We asked Rand Fishkin, SEOmoz's CEO, to give us his views on backlinking strategies and how to identify white hat versus black hat backlinks. Here is Rand's commentary on this subject.

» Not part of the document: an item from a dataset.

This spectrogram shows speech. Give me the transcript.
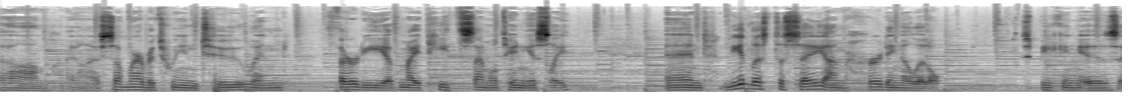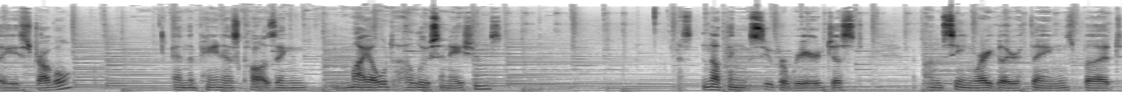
um, I don't know, somewhere between 2 and 30 of my teeth simultaneously. And needless to say, I'm hurting a little. Speaking is a struggle, and the pain is causing mild hallucinations. It's nothing super weird, just I'm seeing regular things, but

Separating black hat from white hat link building is no easy task. It's generally the case that links that require payment are in the black hat territory, yet buying a listing with the Better Business Bureau or joining a local Chamber of Commerce that requires a membership fee can get you a great, white hat link, yet have a direct payment associated with it.The best method we've found to think about black vs. white hat links is to consider the intent. If you're acquiring a link through any method (buying, asking, cajoling, trading, etc.) with the primary intent of manipulating the search engine rankings, you're likely in a danger zone. If, instead, you're either producing content that will naturally attract links or marketing your site to those who have a natural interest in sharing/spreading your works, you're in the clear.Some forms of link acquisition will always be black hat - hacking, UGC-spamming (blog comments, forums, guestbooks, Q+A sites, etc.), most forms of paid linking and text link advertising, link farms and many forms of reciprocal linking. These are nearly always intended to manipulate search results, rather than add a valuable node to the web's link graph that real human users will find useful and valuable. Great white hat link methodologies are nearly infinite (limited only by your marketing creativity), but include natural link acquisition through content, social media links from people/sites referencing your material, content syndication, producing badges/widgets/embeddable content, promoting link-worthy content to link-likely audiences such as bloggers, speaking at conferences and events where a profile link is included, publishing papers/books/guides on sites that offer links back, investing in research that others cite in their own publications and many, many more. At SEOmoz, we universally recommend white hat link building over black hat, not for moral or ethical reasons, but because, practically speaking, white hat links continue to add value forever, while black hat links may not work, even the day they're created. The high risks and limited life expectancy of the rewards mean that for virtually every web business, save those that have a "churn-and-burn," temporary ranking goal, black hat link building simply doesn't make sense. Rand Fishkin, CEO of SEOMoz